|Falling, Fighting Blue-gray Gnatcatchers. Two-block Reduction Linocut by Ken Januski.|
This two-block reduction woodcut is finally finished. I'd guess it took about three months altogether, with many interruptions for allowing the ink to dry and other things. The main delay though was compositional decision-making.
I often see prints, in all media, that obviously take a lot of time to complete either due to a wealth of detail, technical complexity or something else. This type of print is generally unimpressive to me. As I've said many times in the years I've been writing this blog I'm not impressed by work in and of itself. That seems a very puritanical way of appreciating art.
But I'm sure another perspective is that time spent on compositional decision-making is just as off-putting to others. That may well be. And it may also be that many people looking at the print above won't realize how much time was spent deciding on colors, shapes, which colors on which shapes.
I've had the good luck to sell quite a few prints over the last month. They've been in a variety of styles, some more primitive, some more realistic and some more abstract. In general I'd say that the prints I've sold most of over the last years have been simple and direct, often almost primitive. When I package them off for shipment I feel some kinship with the people who buy them. And I wonder if I shouldn't stick to this more simple and direct style.
On the other hand I come from a tradition, particularly in my abstract work, of worrying over a painting or print until it is just right. Matisse said that every shape, every color, every brushstroke had its place. And it's something I'm very sympathetic to. One reason for this I think is that such work rewards viewing over the years. There is always something more to find and appreciate.
So when I do more compositionally complex prints that is the main motivation. I want a print that sticks with you.
The other thing that I think really delayed this print, and most compositionally complex prints, is that I know that I'm not making just one print. I'm making many. That is the nature of a print. You make more than one. So I figure if I'm going to be making 15, 20, 25, 30 prints I want them to be good enough that someone might want to buy them, even years after I've made them.
|Solitary Sandpiper and Twelve-spotted Skimmer. Linocut by Ken Januski.|
I was reminded of that when I sold the 2012 print pictured above. So much work goes into a print, into being careful to print them in such a way that they are as identical as possible, to avoid ink smudges that ruin the print. And yet most don't sell when made and just go into storage(a separate complication). But the reward is to be able to pull one out years afterwards, be reminded of how much you like it, and send it off to a buyer.
Because I know that I've already spent hours on the print, and that I'll be spending more hours printing an edition, I want to make sure that the composition is as good as I can make it before I print.
Thus the three months making the gnatcatcher print.

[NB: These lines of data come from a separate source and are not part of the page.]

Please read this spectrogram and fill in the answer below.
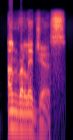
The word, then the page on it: unreligious: British English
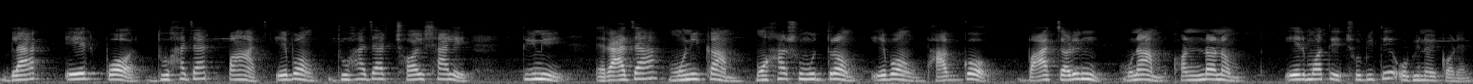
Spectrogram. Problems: constant background noise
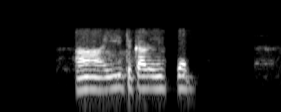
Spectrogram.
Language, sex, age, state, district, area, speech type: Hindi, male, 18-30, Bihar, Begusarai, rural, conversation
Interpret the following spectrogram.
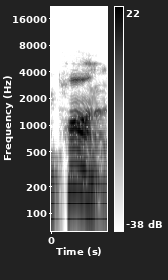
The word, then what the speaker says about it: Panna: i don't know uh pano knows now am i saying it right because i don't see people say panda and i i've heard you say pana so i was going to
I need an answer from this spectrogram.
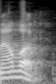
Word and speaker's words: hour: An hour, H is silent, therefore it takes an hour.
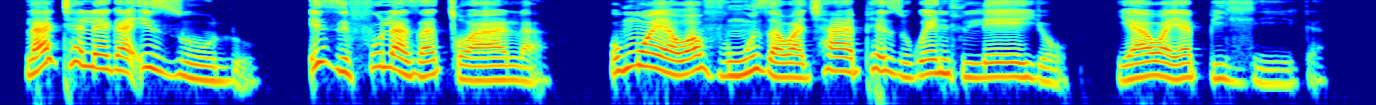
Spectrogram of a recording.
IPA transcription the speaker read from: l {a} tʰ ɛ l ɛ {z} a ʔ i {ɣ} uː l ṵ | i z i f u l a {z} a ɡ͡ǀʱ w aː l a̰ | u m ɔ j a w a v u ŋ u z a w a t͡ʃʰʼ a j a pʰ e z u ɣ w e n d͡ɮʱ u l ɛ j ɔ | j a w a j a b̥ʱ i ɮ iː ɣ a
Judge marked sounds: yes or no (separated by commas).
yes, no, no, yes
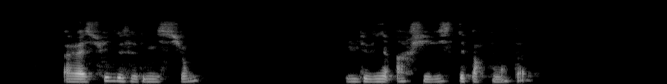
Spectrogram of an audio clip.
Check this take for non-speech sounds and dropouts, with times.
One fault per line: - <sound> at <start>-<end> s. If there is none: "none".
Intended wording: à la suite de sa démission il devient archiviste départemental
none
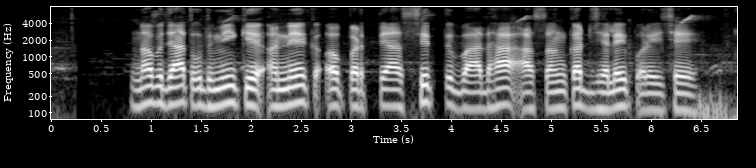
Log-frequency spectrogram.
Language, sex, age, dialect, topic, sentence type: Maithili, male, 31-35, Eastern / Thethi, banking, statement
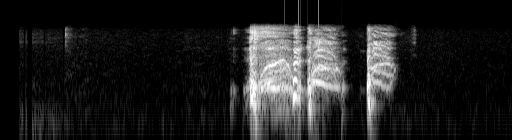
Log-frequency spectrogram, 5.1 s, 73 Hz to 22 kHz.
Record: {"cough_length": "5.1 s", "cough_amplitude": 28802, "cough_signal_mean_std_ratio": 0.35, "survey_phase": "beta (2021-08-13 to 2022-03-07)", "age": "65+", "gender": "Female", "wearing_mask": "No", "symptom_runny_or_blocked_nose": true, "symptom_diarrhoea": true, "symptom_headache": true, "symptom_onset": "12 days", "smoker_status": "Ex-smoker", "respiratory_condition_asthma": true, "respiratory_condition_other": false, "recruitment_source": "REACT", "submission_delay": "1 day", "covid_test_result": "Negative", "covid_test_method": "RT-qPCR", "influenza_a_test_result": "Negative", "influenza_b_test_result": "Negative"}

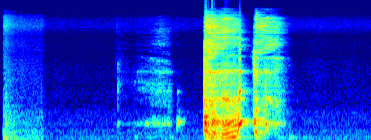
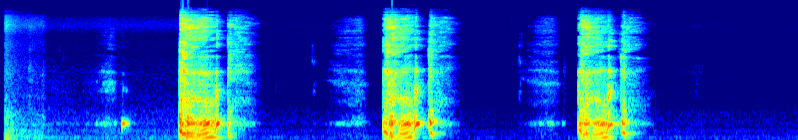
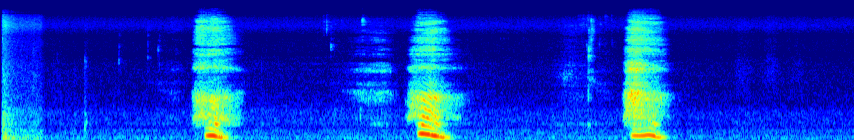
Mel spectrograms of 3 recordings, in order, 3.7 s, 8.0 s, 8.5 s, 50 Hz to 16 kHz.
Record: {"cough_length": "3.7 s", "cough_amplitude": 26028, "cough_signal_mean_std_ratio": 0.32, "three_cough_length": "8.0 s", "three_cough_amplitude": 26027, "three_cough_signal_mean_std_ratio": 0.34, "exhalation_length": "8.5 s", "exhalation_amplitude": 20417, "exhalation_signal_mean_std_ratio": 0.28, "survey_phase": "beta (2021-08-13 to 2022-03-07)", "age": "65+", "gender": "Female", "wearing_mask": "No", "symptom_cough_any": true, "smoker_status": "Never smoked", "respiratory_condition_asthma": false, "respiratory_condition_other": false, "recruitment_source": "REACT", "submission_delay": "1 day", "covid_test_result": "Negative", "covid_test_method": "RT-qPCR", "influenza_a_test_result": "Negative", "influenza_b_test_result": "Negative"}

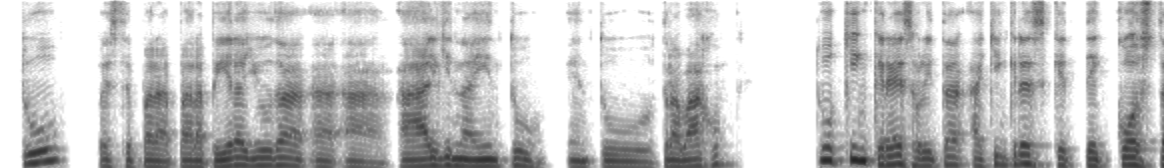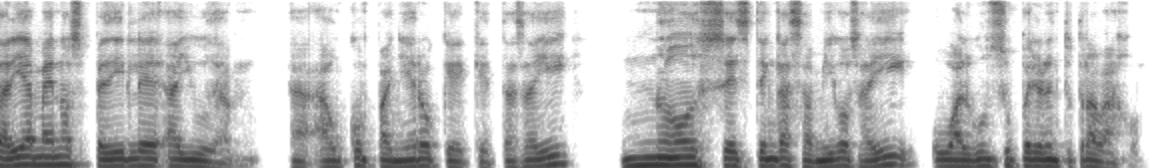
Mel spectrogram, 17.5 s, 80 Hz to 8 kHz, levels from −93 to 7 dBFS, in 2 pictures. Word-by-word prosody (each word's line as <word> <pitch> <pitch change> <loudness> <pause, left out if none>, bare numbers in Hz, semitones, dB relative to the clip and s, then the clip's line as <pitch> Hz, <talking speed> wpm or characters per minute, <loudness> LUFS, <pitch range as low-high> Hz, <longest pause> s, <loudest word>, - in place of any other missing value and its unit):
tú, 195 +7 +2 0.2
este, 115 0 -5
para 105 -1 -3
para 110 -1 -2
pedir 115 +3 +2
ayuda 130 0 +1
a 105 -4 -6
a - - -27
a 110 +1 +1
alguien 125 +1 +3
ahí 115 0 +5
en 115 -1 0
tu 110 -9 -4
en 105 -1 -4
tu 100 -3 -4
trabajo. 115 +5 -1 0.7
¿Tú 220 -2 +3
quién 220 -1 +8
crees 150 - +2
ahorita 125 +3 -2
a 120 -1 -4
quién 140 +5 -5
crees 155 0 +1
que 135 -3 -4
te 125 -2 -3
costaría 135 +2 +3
menos 140 0 +2
pedirle 120 -1 +1
ayuda? 110 -9 -1 0.4
¿A 100 -1 -6
a 105 +2 -7
un 105 - -2
compañero 115 0 -1
que 105 -4 -5
que - - -12
estás 100 +3 -9
ahí? 140 +8 -1 0.4
No 135 +3 +4
sé 125 0 +1
si - - 0
tengas 120 -1 +1
amigos 110 +2 +1
ahí 135 +7 -2
o, 115 0 0
¿algún 115 +2 +1
superior 115 0 0
en 110 - +3
tu 110 - -11
trabajo? 100 -6 -5
120 Hz, 170 wpm, -22 LUFS, 110-135 Hz, 0.7 s, quién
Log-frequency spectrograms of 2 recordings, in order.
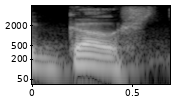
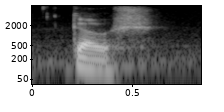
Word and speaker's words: Ghose: It's actually Ghosh. The H at the, there's no H at the end, but there should be. Ghosh.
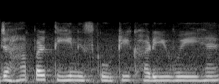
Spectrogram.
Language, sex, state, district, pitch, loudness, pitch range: Hindi, female, Chhattisgarh, Bilaspur, 190 Hz, -17 LUFS, 185-195 Hz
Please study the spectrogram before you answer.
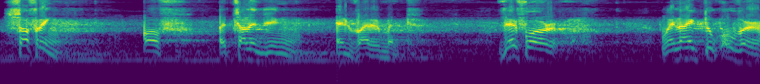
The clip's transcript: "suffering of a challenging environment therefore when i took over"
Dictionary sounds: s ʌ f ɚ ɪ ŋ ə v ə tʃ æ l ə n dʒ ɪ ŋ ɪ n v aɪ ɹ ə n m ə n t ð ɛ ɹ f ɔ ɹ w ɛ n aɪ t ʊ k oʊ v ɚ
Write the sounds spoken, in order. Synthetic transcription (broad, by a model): s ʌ f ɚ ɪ ŋ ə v ə tʃ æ l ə n dʒ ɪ ŋ ɪ n v aɪ ɹ ə n m ə n t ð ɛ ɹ f ɔ ɹ w ɛ n aɪ t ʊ k oʊ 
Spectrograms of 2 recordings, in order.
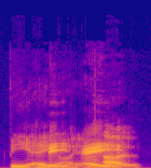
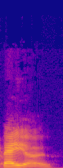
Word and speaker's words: Baio: And Scott, is it Bao? Bao? Bao? I think it's Bao. No. Yeah, I don't know. It says Baio. Yeah. Baio. Baio. Apparently, according to the Wikipedia pronunciation guide.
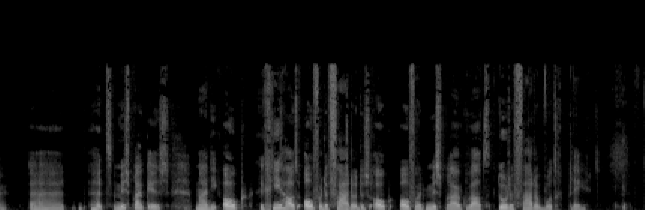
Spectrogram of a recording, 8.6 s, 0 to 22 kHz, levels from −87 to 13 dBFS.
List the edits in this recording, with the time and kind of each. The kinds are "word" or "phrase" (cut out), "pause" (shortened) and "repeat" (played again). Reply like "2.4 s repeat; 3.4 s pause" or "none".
1.5 s word; 3.4 s pause; 6.6 s pause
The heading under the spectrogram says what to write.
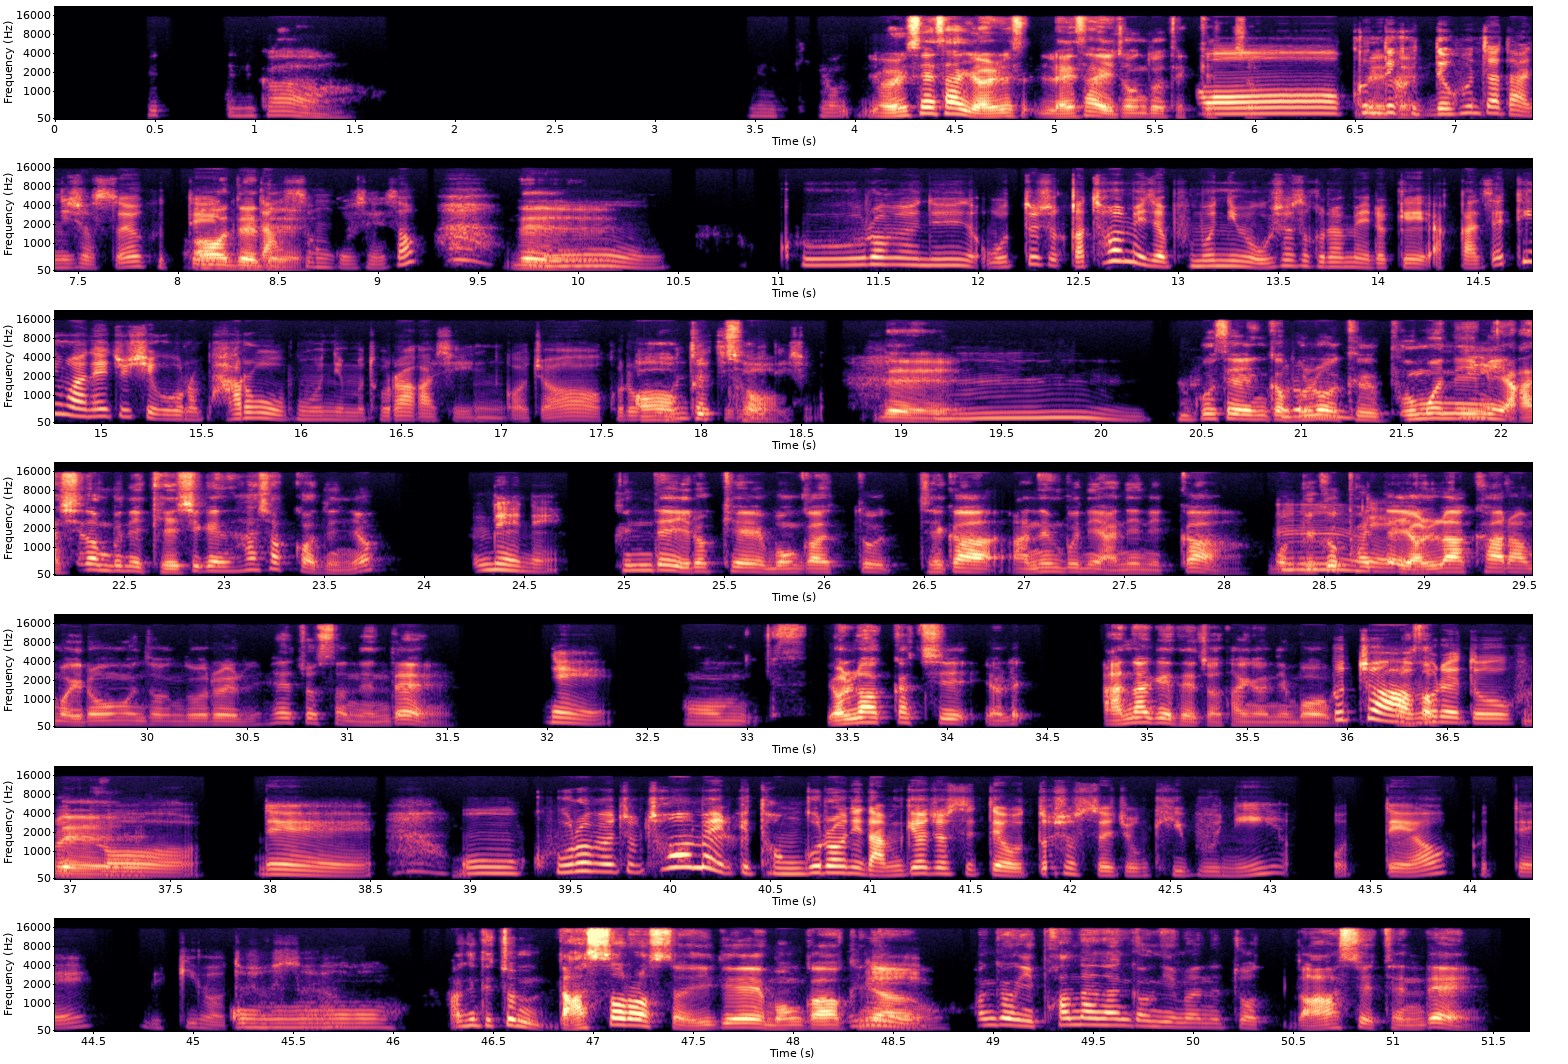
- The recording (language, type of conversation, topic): Korean, podcast, 첫 혼자 여행은 어땠어요?
- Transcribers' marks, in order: gasp; "연락" said as "열랙"; "편한" said as "펀한"; tapping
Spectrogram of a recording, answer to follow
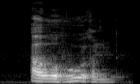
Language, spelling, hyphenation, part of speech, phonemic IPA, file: Dutch, ouwehoeren, ou‧we‧hoe‧ren, verb, /ˌɑu̯.əˈɦu.rə(n)/, Nl-ouwehoeren.ogg
- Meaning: to banter, to chitchat, to bullshit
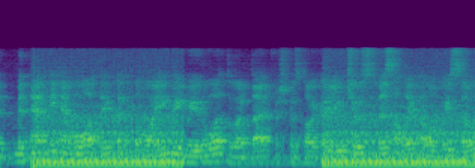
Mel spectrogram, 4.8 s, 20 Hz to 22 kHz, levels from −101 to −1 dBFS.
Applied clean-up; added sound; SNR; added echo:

Since I've not made many prints this year I haven't written much about printmaking. But I have been thinking about it. One type of print that I often like is the monoprint. I like it because it is very spontaneous, and more like a painting than a print. But I've never made one. Why? Because I don't see the point of just making one. I might as well paint as print just one(thus monoprint). Still I very much like what many people do with monoprints.
In many of my prints I'm actually trying to create a multi-print monoprint. What I mean by that is that I hope to capture the feeling of spontaneity that a monoprint has. And yet still make an edition of it. I think that this gnatcatcher print may capture that better than any print I've yet done.
Still it is a far cry from my simple and direct prints. My guess is that I'll continue to find a place for both styles.
|Dead Common Yellowthroat. Pencil and Watercolor Sketch by Ken Januski.|
We have one outdoor cat. But because I'm seriously allergic to them we've set a limit as to how many we can have inside. So our outdoor cat, who my wife adores and I have to say I like, causes far more problems with local birds than I'd like. In fact we've drastically cut down our bird feeding so that we don't attract birds that in turn might end up as prey for the cat. We do pretty well but recently he got our first backyard migrating warbler of the late summer. It's a very sad event. The best I can do is to make a quick sketch of the bird, in this case a Common Yellowthroat. It is amazing what small, delicate creatures they are.
|Pectoral Sandpiper. Watercolor by Ken Januski.|
A slightly less delicate creature, though I can't say for sure since I didn't hold him in my hand, was this Pectoral Sandpiper. I had committed to bird and try to sketch shorebirds for World Shorebird Day. But I said I would do so nearby in locations that sometimes but certainly not always have shorebirds. Over four days I found none in very local locations and only a few further away at Heinz NWR. Those were too distant to sketch. So instead I did this watercolor of a Pectoral Sandpiper, seen and photographed at Morris Arboretum last fall.
I still greatly enjoy watercolor and it is no longer the sheer torture it was when I started. I like going back and forth between it and printmaking. But I think printmaking will remain my primary medium.